“Finland has two inter-related challenges: we should fill the production gap left by the Nokia cluster and the paper industry, and we should be able to adjust the welfare state to fit the international economy.
At the moment, it is not possible to find the necessary hunger for taking risks in Finland. At its best, the welfare state could provide a good framework for risk-taking: the unfortunate ones would not fall without a safety net. However, with us, the welfare state many serves to even out income distribution and not the creation of new earnings. It reduces the need to take risks and, with severe income taxation, punishes those who try and succeed. The term ‘forced entrepreneurship’ describes the current attitude climate extremely well. Where would new jobs come from when entrepreneurship is so off-putting?
Adjusting the welfare state to fit the internationalising economy has also not succeeded. Demand for services is growing but the financing base is crumbling.”
2)What is Finland’s greatest opportunity?
“Finland’s opportunities are based on training and a well-organised society. It has been possible to make use of know-how across a wide range in Finland and investment in research and development has produced exceptionally good results in relation to the size of the country. We have a basis from which to strive onwards: the springboard is in order, but we do not encourage jumpers to try.”
3)What would you change at once?
“Two things should be addressed. Firstly, a realistic picture of the challenges and solution alternatives should be created. Engineering tricks should be stopped. Finland’s structural problems will not go away even if the EU economy picks up, the ECB prints more money or the euro is dissolved. The rise of Finland is possible but it will take time and it is only up to the Finns themselves.

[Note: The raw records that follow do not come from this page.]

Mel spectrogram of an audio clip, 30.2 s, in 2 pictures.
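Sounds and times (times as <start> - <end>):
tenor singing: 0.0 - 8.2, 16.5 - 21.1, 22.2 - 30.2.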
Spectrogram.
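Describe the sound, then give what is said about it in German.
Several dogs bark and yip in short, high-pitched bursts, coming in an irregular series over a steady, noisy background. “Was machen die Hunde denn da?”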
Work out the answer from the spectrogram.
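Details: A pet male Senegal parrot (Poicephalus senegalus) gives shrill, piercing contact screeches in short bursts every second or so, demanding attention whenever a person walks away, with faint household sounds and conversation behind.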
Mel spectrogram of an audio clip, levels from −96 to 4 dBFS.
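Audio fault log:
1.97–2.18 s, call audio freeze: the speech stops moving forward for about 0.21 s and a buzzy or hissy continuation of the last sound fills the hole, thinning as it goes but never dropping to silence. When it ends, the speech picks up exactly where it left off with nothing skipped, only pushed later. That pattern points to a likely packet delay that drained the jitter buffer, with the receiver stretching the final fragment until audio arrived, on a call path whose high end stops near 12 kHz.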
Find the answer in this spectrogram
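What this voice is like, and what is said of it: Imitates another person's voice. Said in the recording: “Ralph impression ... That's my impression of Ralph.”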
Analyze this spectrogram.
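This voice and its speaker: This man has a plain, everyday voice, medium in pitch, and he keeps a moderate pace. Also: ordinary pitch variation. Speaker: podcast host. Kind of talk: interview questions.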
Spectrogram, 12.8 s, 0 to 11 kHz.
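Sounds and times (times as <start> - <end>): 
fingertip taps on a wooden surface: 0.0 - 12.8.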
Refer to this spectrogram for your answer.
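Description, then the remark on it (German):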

Secondly, the division of work and responsibilities between different parties should be clarified: what the role of the EU is, what the role of the Finnish authorities is and what people’s own responsibility is. The first may offer large markets, the second a stable and predictable framework, but ideas are born in companies and in people’s heads.
Many politicians claim to know what should be produced in Finland in the future. If so, good. Financing can be found for good ideas in the modern world and it could be of benefit for the development of the business climate if as many politicians as possible familiarised themselves closely with the challenges of entrepreneurship and employment by investing their own money.
But if the idea is so bad that to realise it requires investment from the tax-payers, it should be forgotten about. This kind of activity only raises the wrong kinds of expectations and increases the already heavy financing burden of the tax-payers.”